# ASSIGNED TASK:
Reproduce, exactly and in full, only the lines below from the one containing "What was said here?" through the one containing "Read the spectrogram".

# SUPPLIED ENTRIES:
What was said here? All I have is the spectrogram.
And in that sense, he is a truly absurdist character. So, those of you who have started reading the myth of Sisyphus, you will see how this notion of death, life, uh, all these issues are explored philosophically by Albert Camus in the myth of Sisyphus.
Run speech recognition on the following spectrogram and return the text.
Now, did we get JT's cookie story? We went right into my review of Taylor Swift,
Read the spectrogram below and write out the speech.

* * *

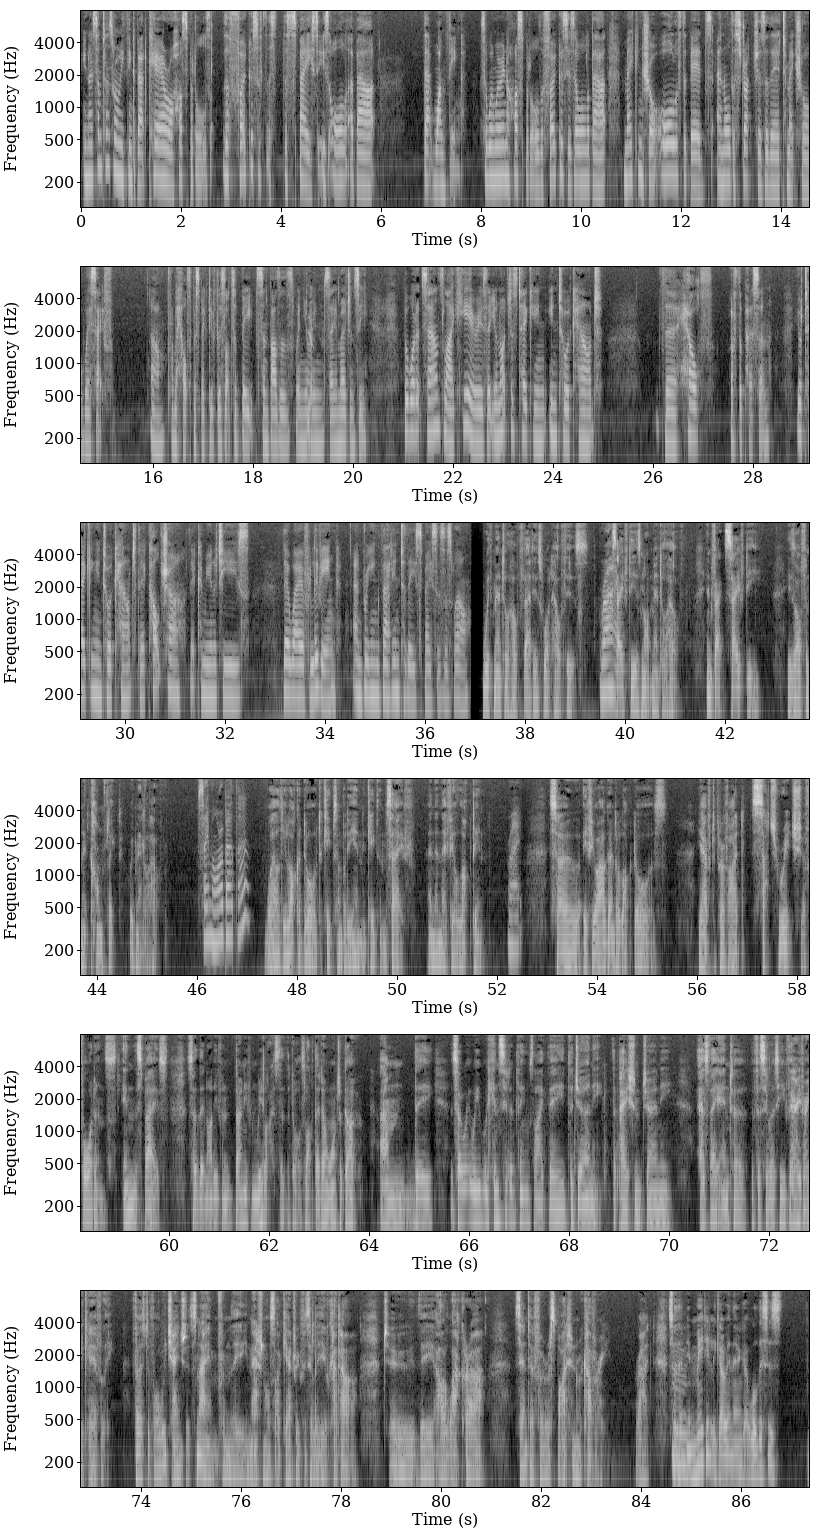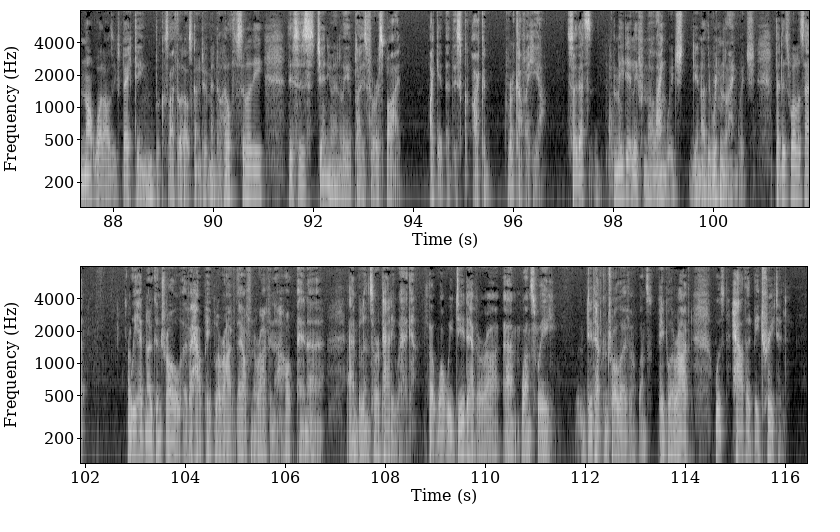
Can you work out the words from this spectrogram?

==

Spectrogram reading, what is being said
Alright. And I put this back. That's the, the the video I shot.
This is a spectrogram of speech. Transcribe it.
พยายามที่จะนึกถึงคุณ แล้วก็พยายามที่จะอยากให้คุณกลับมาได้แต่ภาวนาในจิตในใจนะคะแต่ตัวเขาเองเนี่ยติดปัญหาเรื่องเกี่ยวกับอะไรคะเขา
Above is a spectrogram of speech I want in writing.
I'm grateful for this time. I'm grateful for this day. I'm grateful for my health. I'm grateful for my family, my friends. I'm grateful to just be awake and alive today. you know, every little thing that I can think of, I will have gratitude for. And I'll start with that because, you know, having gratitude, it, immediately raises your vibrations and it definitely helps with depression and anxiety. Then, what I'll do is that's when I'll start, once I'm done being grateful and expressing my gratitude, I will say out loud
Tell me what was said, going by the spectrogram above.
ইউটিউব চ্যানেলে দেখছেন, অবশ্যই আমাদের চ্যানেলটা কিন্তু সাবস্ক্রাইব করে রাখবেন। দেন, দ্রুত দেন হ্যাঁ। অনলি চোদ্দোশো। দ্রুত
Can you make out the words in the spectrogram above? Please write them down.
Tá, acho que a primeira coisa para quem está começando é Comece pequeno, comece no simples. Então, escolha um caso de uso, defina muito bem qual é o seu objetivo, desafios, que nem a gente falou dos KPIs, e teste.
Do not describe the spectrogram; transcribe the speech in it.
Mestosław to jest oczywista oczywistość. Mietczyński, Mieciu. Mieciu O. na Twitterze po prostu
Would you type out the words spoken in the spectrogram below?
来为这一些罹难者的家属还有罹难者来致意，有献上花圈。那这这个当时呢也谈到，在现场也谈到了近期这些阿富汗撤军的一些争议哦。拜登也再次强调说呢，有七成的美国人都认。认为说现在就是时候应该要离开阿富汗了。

# SOLUTION FOR THIS TASK:
What was said here? All I have is the spectrogram.
And in that sense, he is a truly absurdist character. So, those of you who have started reading the myth of Sisyphus, you will see how this notion of death, life, uh, all these issues are explored philosophically by Albert Camus in the myth of Sisyphus.
Run speech recognition on the following spectrogram and return the text.
Now, did we get JT's cookie story? We went right into my review of Taylor Swift,
Read the spectrogram below and write out the speech.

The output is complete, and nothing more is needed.